Ten Metaversities Launching in U.S. this Fall in first VictoryXR Cohort
“..these are the schools that will be known as the metaverse pioneers”
Metaverse education is taking hold at American colleges and universities in a big way this fall. This fall’s cohort finds some big names planning to roll out digital twin campuses.
Each school will roll out a digital twin, replica campus for students to attend whether they are on campus or learning remotely. In addition, each student will receive a Quest 2 virtual reality headset for use during the course they are taking. Finally, courses will be synchronous, or multi-student, as if they were attending class on a physical campus.
“When the history of metaverse education is written, these are the schools that will be known as the metaverse pioneers,” said Steve Grubbs, VictoryXR CEO. “Remote learning is growing and these schools have decided to look for something better than a Zoom class.”

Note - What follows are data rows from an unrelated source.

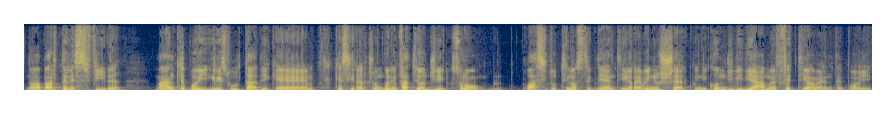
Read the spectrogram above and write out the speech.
da una parte le sfide, ma anche poi i risultati che, che si raggiungono. Infatti oggi sono quasi tutti i nostri clienti in revenue share, quindi condividiamo effettivamente poi il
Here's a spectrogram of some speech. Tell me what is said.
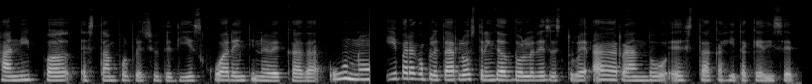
Honey Pot están por precio de 10.49 cada uno. Y para completar los 30 dólares estuve agarrando esta cajita que dice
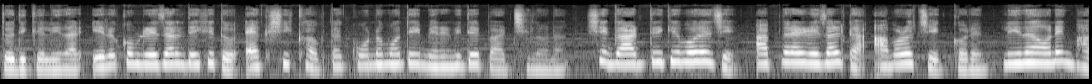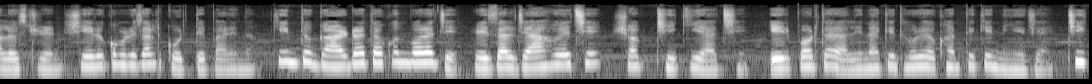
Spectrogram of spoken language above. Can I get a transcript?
তদিকে লিনার এরকম রেজাল্ট দেখে তো এক শিক্ষক তা কোনো মতেই মেনে নিতে পারছিল না। সে গার্ডদেরকে বলে যে, আপনারা রেজাল্টটা আবারও চেক করেন। লিনা অনেক ভালো স্টুডেন্ট সে এরকম রেজাল্ট করতে পারে না। কিন্তু গার্ডরা তখন বলে যে রেজাল্ট যা হয়েছে, সব ঠিকই আছে। এরপর তারা লিনাকে ধরে ওখান থেকে নিয়ে যায়। ঠিক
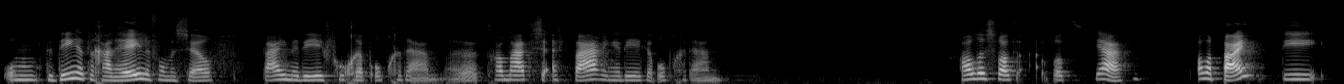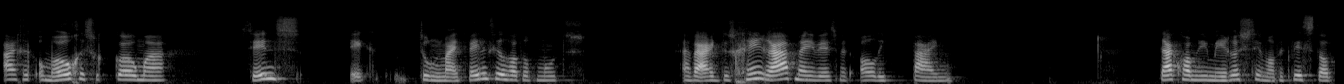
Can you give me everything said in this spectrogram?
Om de dingen te gaan helen voor mezelf. Pijnen die ik vroeger heb opgedaan. Uh, traumatische ervaringen die ik heb opgedaan. Alles wat, wat, ja, alle pijn die eigenlijk omhoog is gekomen sinds ik toen mijn tweelingziel had ontmoet. En waar ik dus geen raad mee wist met al die pijn daar kwam nu meer rust in, want ik wist dat,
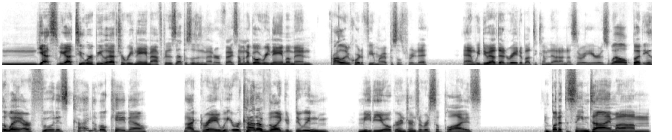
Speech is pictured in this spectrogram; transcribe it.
Mm, yes, we got two more people that have to rename after this episode, as a matter of fact. So I'm going to go rename them and probably record a few more episodes for today. And we do have that raid about to come down on us right here as well. But either way, our food is kind of okay now. Not great. We, we're kind of like doing mediocre in terms of our supplies. But at the same time, um,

The partnership was funded, in part, by Meta Immersive Learning (NASDAQ: FB). Meta will provide Quest 2 headsets during the project on each campus as well as funding for the digital twin buildouts. Each campus is built by VictoryXR on the EngageVR platform (LON: EXR).
The List of Universities and Colleges Include one veteran school and nine new metaversities:
University of Kansas School of Nursing
New Mexico State University
South Dakota State University
West Virginia University
University of Maryland Global Campus
Southwestern Oregon Community College
Three additional metaversities will be released in May.
“More than any learning innovation I have been involved with, Morehouse in the Metaverse has made the biggest difference for the students I teach,” said Dr. Muhsinah Morris, associate professor at Morehouse College.
Using either a virtual reality headset, or a PC, students will enter the metacampus with other students and their professor. There, they will engage in classroom experiences like delving into human anatomy, history field trips through a time machine or astronomy on a starship.
“Just like the real world, students will be able to break into small groups and work on projects together, no matter their physical distance,” said Grubbs, “but unlike the real world, they will be able to shrink to the size of Ant-man and tour the human body. It’s no wonder student retention is so much greater.”
Last year, accountancy firm PwC published research on the advantages of using VR for learning*. The findings showed that 40% of VR learners are more confident in applying what they’ve been taught and 150% more engaged. In addition, VR was found to be 400% faster than classroom-based learning.